● TASK DIRECTIONS:
From the records below, please repeat exactly the line that has "Speech transcript (from spectrogram)", the line that has "Spectrogram above: what is being said", and every line between them, and nothing else.

────────────────────────────────────────

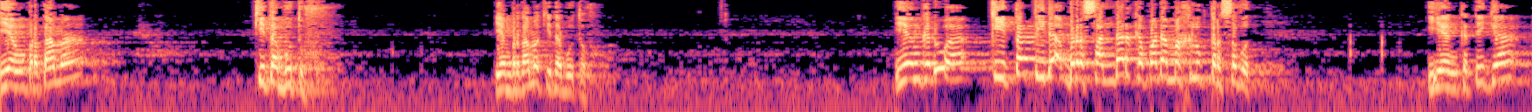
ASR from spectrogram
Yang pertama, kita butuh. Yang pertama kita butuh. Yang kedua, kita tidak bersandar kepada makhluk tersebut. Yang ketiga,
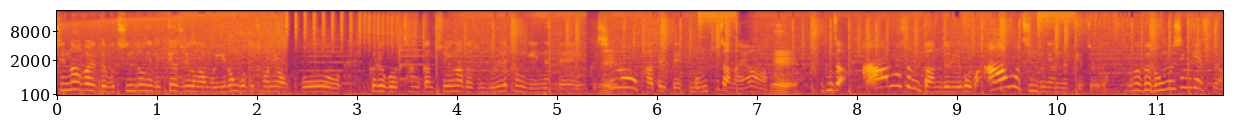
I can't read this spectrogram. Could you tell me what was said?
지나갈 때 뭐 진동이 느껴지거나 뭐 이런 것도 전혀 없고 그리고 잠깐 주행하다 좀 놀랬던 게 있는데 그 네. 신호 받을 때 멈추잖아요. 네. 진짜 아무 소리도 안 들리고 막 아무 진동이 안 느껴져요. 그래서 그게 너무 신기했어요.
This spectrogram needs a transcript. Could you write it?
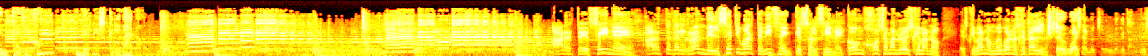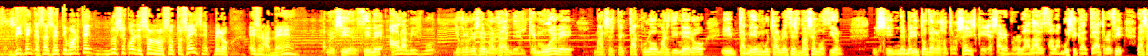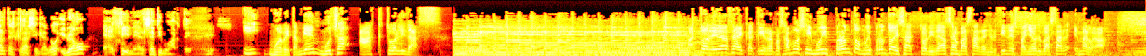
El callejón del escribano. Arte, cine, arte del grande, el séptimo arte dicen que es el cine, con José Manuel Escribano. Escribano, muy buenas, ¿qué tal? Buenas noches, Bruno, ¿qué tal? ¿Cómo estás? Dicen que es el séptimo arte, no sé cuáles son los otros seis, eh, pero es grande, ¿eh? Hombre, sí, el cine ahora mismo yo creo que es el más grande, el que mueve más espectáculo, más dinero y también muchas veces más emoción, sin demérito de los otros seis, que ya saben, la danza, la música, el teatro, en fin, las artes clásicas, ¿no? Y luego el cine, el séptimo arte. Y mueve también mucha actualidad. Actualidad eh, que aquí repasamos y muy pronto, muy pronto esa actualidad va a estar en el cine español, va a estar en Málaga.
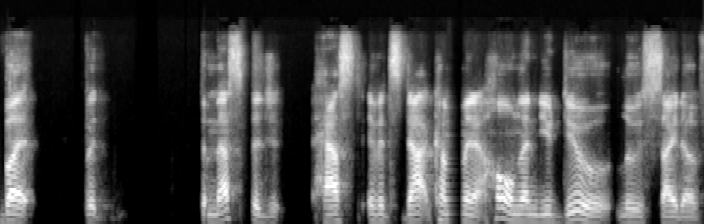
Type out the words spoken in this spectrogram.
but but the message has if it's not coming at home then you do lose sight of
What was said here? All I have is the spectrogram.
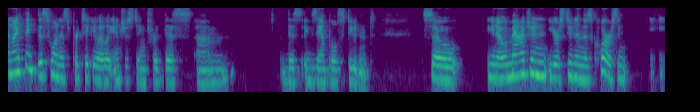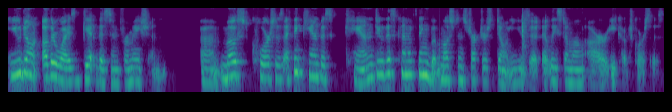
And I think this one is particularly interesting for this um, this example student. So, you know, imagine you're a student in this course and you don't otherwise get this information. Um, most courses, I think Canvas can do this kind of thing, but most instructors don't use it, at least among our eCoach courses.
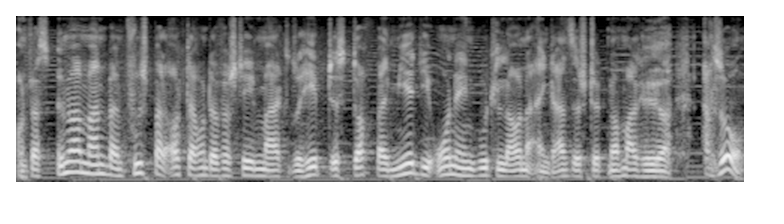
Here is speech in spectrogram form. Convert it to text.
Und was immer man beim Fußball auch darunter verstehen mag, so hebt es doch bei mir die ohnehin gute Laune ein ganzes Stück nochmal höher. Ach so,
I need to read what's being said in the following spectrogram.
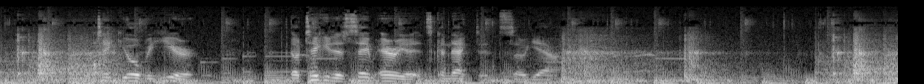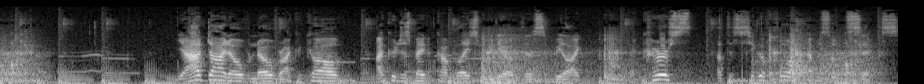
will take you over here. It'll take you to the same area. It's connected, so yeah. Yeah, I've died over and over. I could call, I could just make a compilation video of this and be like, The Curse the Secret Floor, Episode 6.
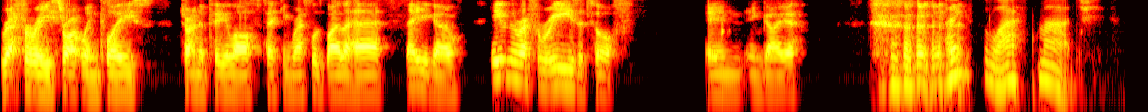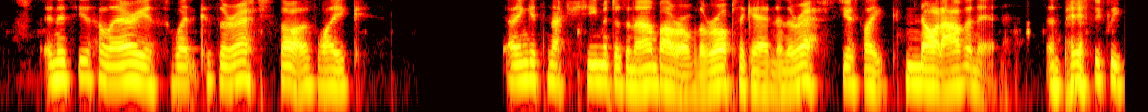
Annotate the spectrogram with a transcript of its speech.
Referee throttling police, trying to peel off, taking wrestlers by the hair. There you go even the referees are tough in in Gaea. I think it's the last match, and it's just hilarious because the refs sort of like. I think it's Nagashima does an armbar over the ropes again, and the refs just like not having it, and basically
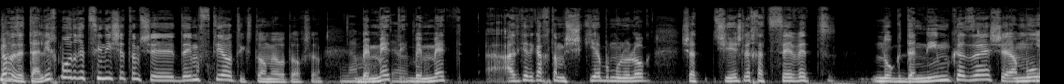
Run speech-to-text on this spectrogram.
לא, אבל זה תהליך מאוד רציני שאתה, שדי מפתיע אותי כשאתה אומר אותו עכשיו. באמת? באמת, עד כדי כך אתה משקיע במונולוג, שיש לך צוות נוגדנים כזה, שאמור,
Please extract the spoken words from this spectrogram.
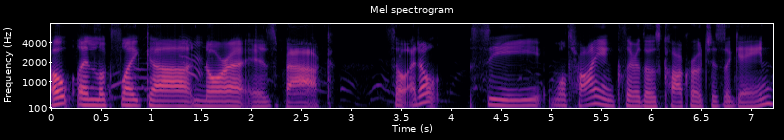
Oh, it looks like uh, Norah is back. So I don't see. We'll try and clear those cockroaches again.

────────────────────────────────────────

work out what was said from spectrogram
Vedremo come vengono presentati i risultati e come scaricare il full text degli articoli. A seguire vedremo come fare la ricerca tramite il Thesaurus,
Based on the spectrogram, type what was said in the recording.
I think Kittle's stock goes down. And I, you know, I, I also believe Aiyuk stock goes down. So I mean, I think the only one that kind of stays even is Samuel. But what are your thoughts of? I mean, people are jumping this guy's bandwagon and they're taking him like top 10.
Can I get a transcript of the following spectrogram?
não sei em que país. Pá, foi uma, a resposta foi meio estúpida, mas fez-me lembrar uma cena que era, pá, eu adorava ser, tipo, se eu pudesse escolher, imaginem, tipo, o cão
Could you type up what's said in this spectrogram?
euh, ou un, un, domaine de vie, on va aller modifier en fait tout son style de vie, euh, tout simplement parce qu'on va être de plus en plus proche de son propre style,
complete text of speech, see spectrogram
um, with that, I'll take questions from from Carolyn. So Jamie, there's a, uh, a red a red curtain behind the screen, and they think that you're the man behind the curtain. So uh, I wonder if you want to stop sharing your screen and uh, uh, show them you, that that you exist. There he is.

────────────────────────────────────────

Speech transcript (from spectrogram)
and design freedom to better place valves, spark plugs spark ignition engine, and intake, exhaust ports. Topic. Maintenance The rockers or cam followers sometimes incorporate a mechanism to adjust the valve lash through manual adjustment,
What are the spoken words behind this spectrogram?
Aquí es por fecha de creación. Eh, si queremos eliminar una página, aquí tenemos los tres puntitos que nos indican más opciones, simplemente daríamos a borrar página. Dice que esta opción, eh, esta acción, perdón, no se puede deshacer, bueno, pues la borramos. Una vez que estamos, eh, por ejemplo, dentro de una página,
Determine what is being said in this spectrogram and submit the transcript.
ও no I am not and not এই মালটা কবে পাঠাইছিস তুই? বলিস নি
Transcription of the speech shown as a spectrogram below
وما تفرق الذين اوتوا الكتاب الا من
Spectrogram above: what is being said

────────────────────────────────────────

● YOUR RESPONSE:
Speech transcript (from spectrogram)
and design freedom to better place valves, spark plugs spark ignition engine, and intake, exhaust ports. Topic. Maintenance The rockers or cam followers sometimes incorporate a mechanism to adjust the valve lash through manual adjustment,
What are the spoken words behind this spectrogram?
Aquí es por fecha de creación. Eh, si queremos eliminar una página, aquí tenemos los tres puntitos que nos indican más opciones, simplemente daríamos a borrar página. Dice que esta opción, eh, esta acción, perdón, no se puede deshacer, bueno, pues la borramos. Una vez que estamos, eh, por ejemplo, dentro de una página,
Determine what is being said in this spectrogram and submit the transcript.
ও no I am not and not এই মালটা কবে পাঠাইছিস তুই? বলিস নি
Transcription of the speech shown as a spectrogram below
وما تفرق الذين اوتوا الكتاب الا من
Spectrogram above: what is being said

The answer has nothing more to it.